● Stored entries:
========================================================================
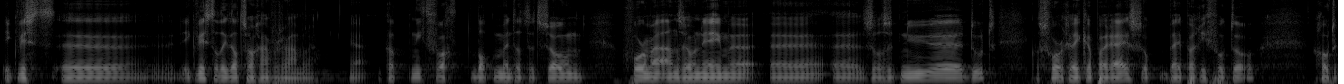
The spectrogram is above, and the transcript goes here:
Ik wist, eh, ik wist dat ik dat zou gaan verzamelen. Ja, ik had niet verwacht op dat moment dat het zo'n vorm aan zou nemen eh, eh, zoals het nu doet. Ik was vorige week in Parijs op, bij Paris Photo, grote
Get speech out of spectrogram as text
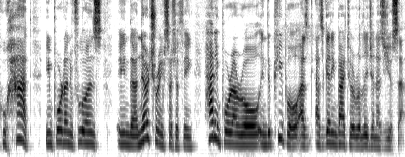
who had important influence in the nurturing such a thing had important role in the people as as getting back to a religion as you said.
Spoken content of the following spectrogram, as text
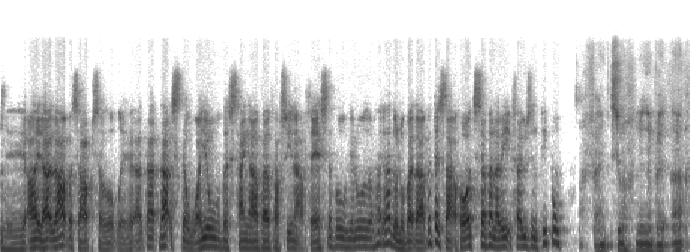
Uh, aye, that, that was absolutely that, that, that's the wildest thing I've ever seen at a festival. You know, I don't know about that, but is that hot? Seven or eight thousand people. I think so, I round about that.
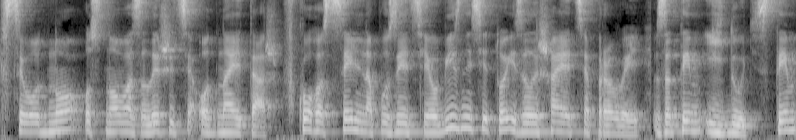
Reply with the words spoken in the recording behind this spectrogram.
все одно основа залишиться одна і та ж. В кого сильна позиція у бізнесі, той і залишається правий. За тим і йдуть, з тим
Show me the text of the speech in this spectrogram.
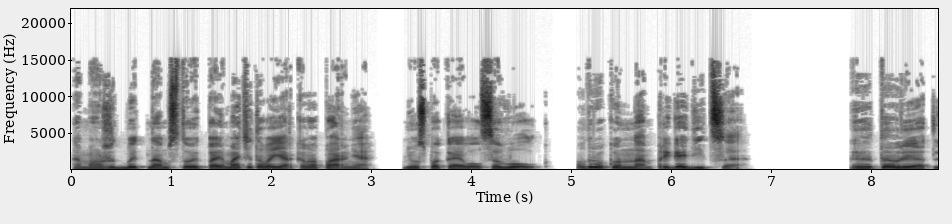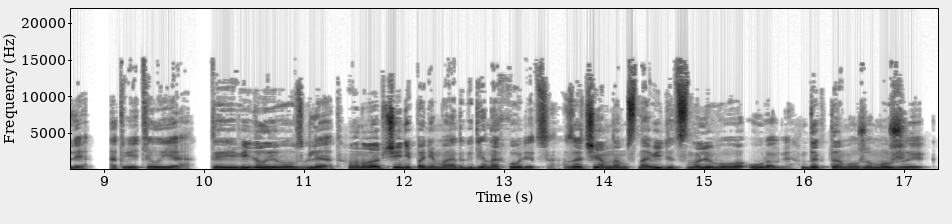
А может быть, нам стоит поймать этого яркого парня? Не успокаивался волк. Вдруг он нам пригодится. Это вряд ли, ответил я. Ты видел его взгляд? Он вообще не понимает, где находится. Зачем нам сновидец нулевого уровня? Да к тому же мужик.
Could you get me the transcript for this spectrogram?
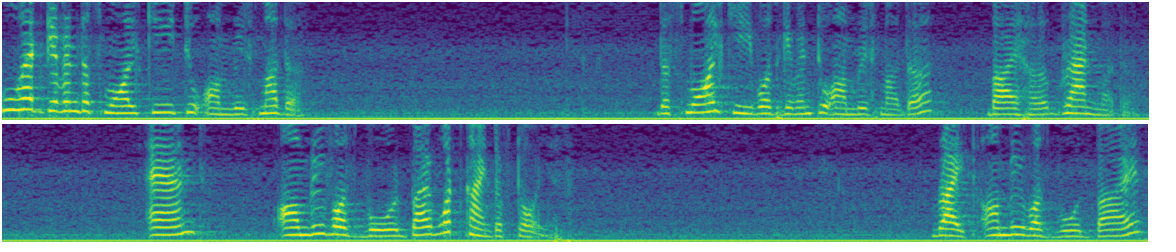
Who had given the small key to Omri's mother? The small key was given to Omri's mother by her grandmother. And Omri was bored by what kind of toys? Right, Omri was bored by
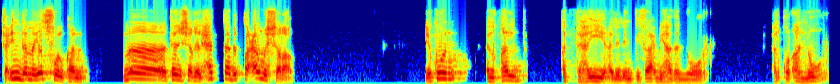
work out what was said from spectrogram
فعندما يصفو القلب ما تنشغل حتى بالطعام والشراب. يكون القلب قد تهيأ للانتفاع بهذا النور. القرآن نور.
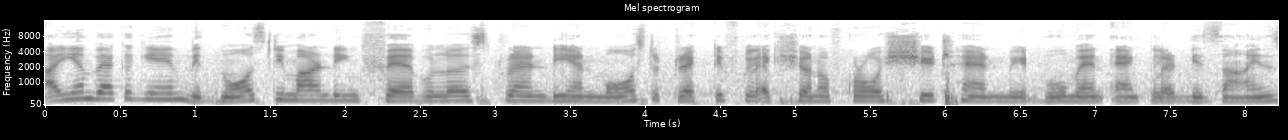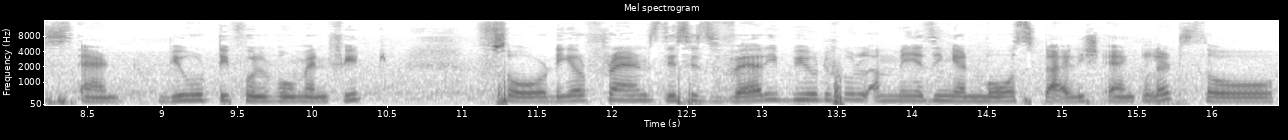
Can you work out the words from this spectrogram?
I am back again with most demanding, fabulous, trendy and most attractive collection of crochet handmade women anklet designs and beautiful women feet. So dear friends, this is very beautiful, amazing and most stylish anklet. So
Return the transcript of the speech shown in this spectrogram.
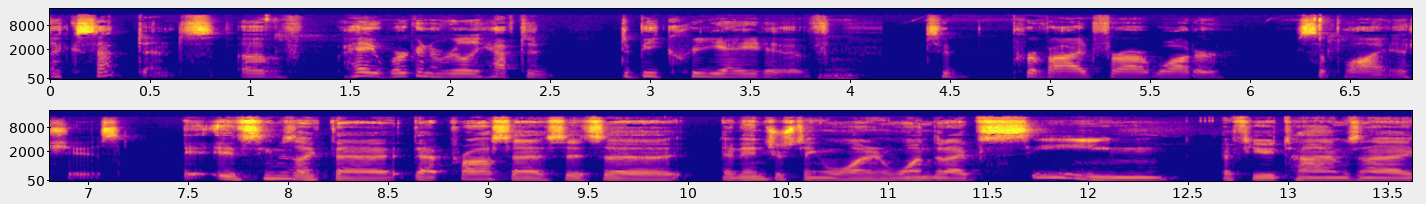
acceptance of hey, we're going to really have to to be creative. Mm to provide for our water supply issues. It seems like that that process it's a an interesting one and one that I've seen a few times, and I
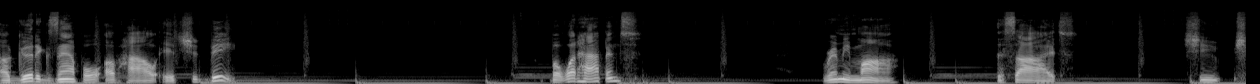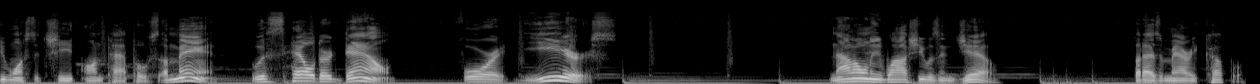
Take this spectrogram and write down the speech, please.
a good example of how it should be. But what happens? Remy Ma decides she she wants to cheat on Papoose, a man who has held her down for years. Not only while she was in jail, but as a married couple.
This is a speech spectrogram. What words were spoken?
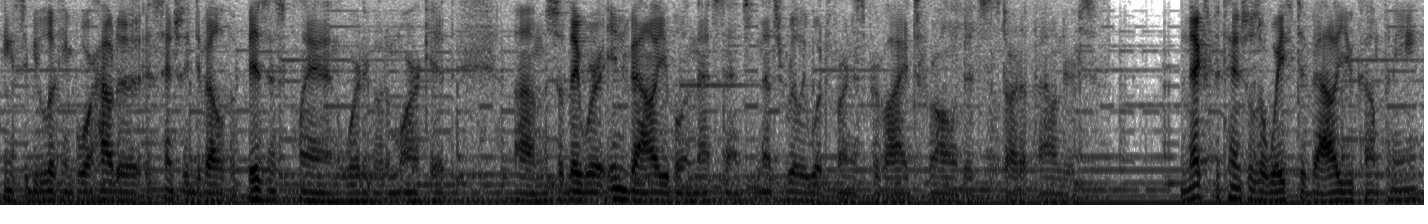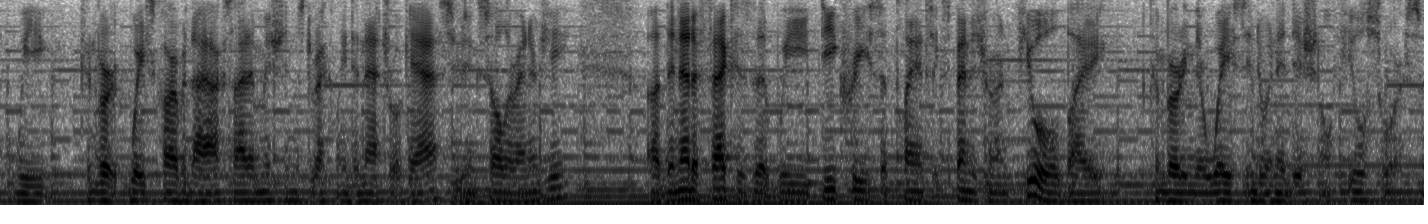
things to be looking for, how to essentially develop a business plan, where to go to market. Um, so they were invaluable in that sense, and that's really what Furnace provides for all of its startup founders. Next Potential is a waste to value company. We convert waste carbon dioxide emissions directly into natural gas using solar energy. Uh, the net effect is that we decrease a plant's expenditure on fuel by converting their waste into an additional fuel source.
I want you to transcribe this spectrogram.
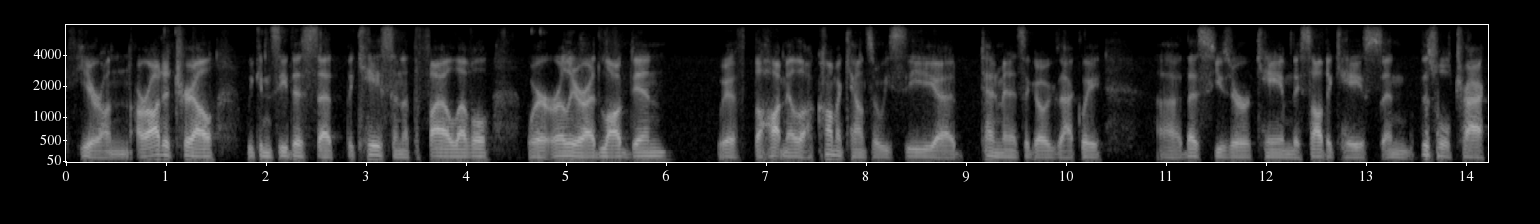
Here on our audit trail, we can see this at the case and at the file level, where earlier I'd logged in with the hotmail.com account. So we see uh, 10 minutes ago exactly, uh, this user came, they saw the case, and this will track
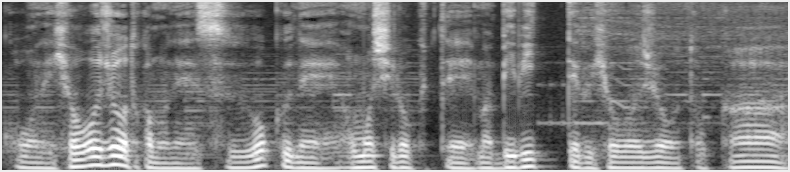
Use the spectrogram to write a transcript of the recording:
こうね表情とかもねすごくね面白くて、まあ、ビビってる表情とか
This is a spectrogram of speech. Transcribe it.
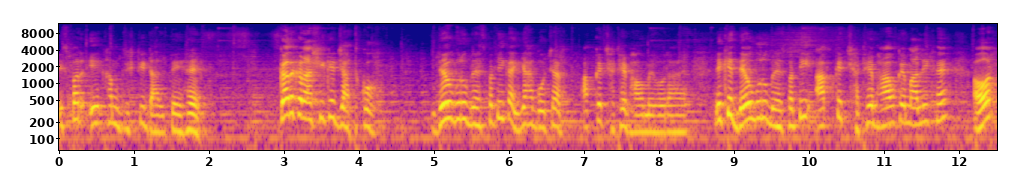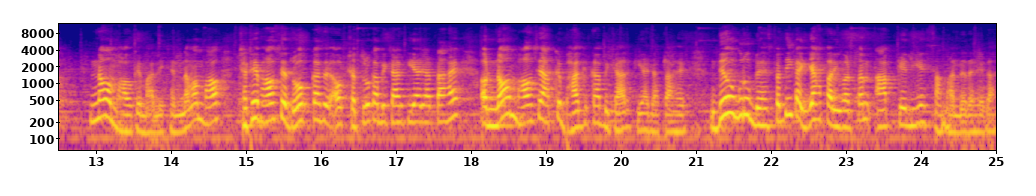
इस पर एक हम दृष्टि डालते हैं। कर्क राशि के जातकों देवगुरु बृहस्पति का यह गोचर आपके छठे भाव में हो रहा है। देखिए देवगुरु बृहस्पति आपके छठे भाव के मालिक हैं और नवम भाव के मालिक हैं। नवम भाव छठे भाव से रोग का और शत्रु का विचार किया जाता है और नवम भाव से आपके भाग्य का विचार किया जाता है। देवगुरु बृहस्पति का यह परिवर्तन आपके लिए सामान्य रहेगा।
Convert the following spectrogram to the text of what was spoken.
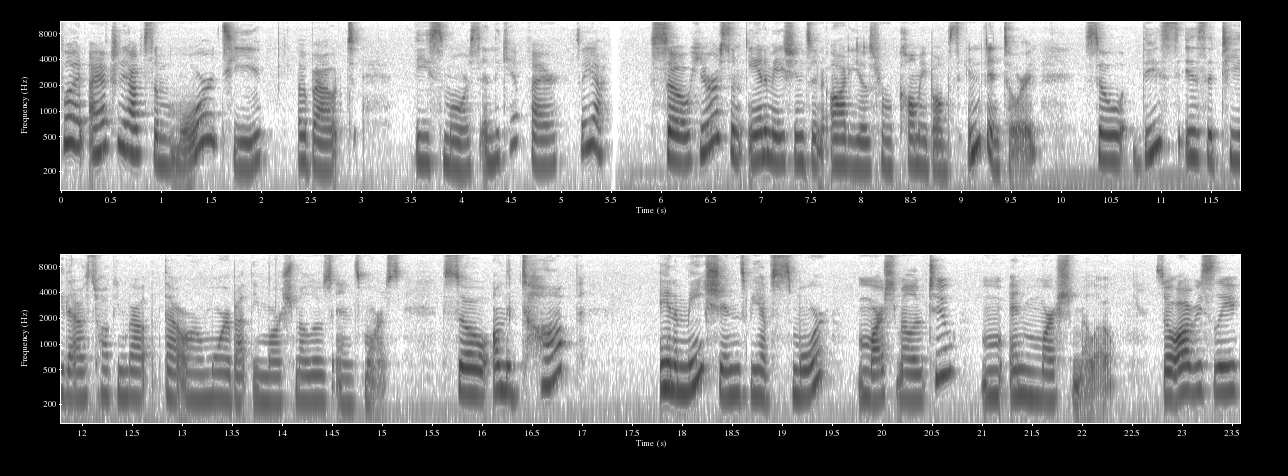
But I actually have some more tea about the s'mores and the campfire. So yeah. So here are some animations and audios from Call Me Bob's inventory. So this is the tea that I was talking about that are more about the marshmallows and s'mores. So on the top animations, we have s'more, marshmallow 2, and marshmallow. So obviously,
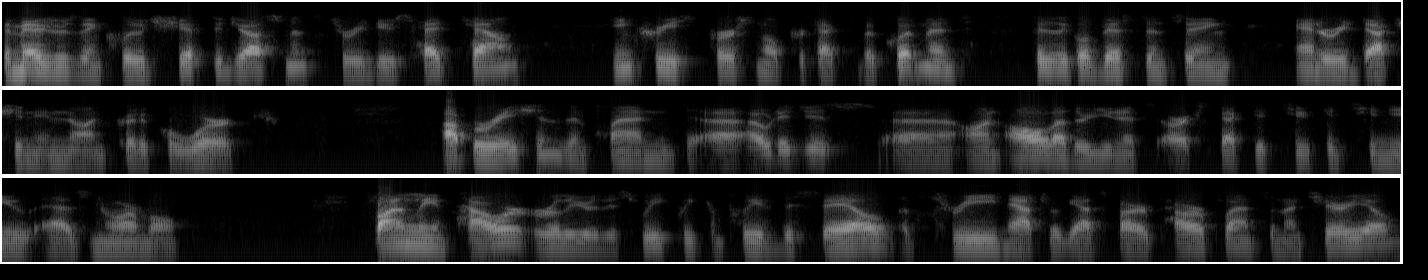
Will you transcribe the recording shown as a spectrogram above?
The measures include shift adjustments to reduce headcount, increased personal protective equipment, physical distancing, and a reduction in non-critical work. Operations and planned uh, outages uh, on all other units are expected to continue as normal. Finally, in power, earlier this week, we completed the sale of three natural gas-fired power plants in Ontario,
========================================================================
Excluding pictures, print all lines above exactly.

● Result below:
The spectrogram is above, and the transcript goes here:
Ik wist, eh, ik wist dat ik dat zou gaan verzamelen. Ja, ik had niet verwacht op dat moment dat het zo'n vorm aan zou nemen eh, eh, zoals het nu doet. Ik was vorige week in Parijs op, bij Paris Photo, grote
Get speech out of spectrogram as text
who had important influence in the nurturing such a thing had important role in the people as as getting back to a religion as you said.
Spoken content of the following spectrogram, as text
Uh, aye, that, that was absolutely that, that, that's the wildest thing I've ever seen at a festival. You know, I don't know about that, but is that hot? Seven or eight thousand people. I think so, I round about that.
Reply with the words spoken in the recording behind this spectrogram.
все одно основа залишиться одна і та ж. В кого сильна позиція у бізнесі, той і залишається правий. За тим і йдуть, з тим
Show me the text of the speech in this spectrogram.
А может быть, нам стоит поймать этого яркого парня? Не успокаивался волк. Вдруг он нам пригодится. Это вряд ли, ответил я. Ты видел его взгляд? Он вообще не понимает, где находится. Зачем нам сновидец нулевого уровня? Да к тому же мужик.
Could you get me the transcript for this spectrogram?
Who had given the small key to Omri's mother? The small key was given to Omri's mother by her grandmother. And Omri was bored by what kind of toys? Right, Omri was bored by
work out what was said from spectrogram
فعندما يصفو القلب ما تنشغل حتى بالطعام والشراب. يكون القلب قد تهيأ للانتفاع بهذا النور. القرآن نور.
Can you work out the words from this spectrogram?
I am back again with most demanding, fabulous, trendy and most attractive collection of crochet handmade women anklet designs and beautiful women feet. So dear friends, this is very beautiful, amazing and most stylish anklet. So
Return the transcript of the speech shown in this spectrogram.
acceptance of hey, we're going to really have to to be creative. Mm to provide for our water supply issues. It seems like that that process it's a an interesting one and one that I've seen a few times, and I
Take this spectrogram and write down the speech, please.
a good example of how it should be. But what happens? Remy Ma decides she she wants to cheat on Papoose, a man who has held her down for years. Not only while she was in jail, but as a married couple.
This is a speech spectrogram. What words were spoken?
things to be looking for, how to essentially develop a business plan, where to go to market. Um, so they were invaluable in that sense, and that's really what Furnace provides for all of its startup founders. Next Potential is a waste to value company. We convert waste carbon dioxide emissions directly into natural gas using solar energy. Uh, the net effect is that we decrease a plant's expenditure on fuel by converting their waste into an additional fuel source.
I want you to transcribe this spectrogram.
Here on our audit trail, we can see this at the case and at the file level, where earlier I'd logged in with the hotmail.com account. So we see uh, 10 minutes ago exactly, uh, this user came, they saw the case, and this will track
Use the spectrogram to write a transcript of the recording:
こうね表情とかもねすごくね面白くて、まあ、ビビってる表情とか
This is a spectrogram of speech. Transcribe it.
इस पर एक हम दृष्टि डालते हैं। कर्क राशि के जातकों देवगुरु बृहस्पति का यह गोचर आपके छठे भाव में हो रहा है। देखिए देवगुरु बृहस्पति आपके छठे भाव के मालिक हैं और नवम भाव के मालिक हैं। नवम भाव छठे भाव से रोग का और शत्रु का विचार किया जाता है और नवम भाव से आपके भाग्य का विचार किया जाता है। देवगुरु बृहस्पति का यह परिवर्तन आपके लिए सामान्य रहेगा।
Convert the following spectrogram to the text of what was spoken.
But I actually have some more tea about the s'mores and the campfire. So yeah. So here are some animations and audios from Call Me Bob's inventory. So this is the tea that I was talking about that are more about the marshmallows and s'mores. So on the top animations, we have s'more, marshmallow 2, and marshmallow. So obviously,
Will you transcribe the recording shown as a spectrogram above?
The measures include shift adjustments to reduce headcount, increased personal protective equipment, physical distancing, and a reduction in non-critical work. Operations and planned uh, outages uh, on all other units are expected to continue as normal. Finally, in power, earlier this week, we completed the sale of three natural gas-fired power plants in Ontario,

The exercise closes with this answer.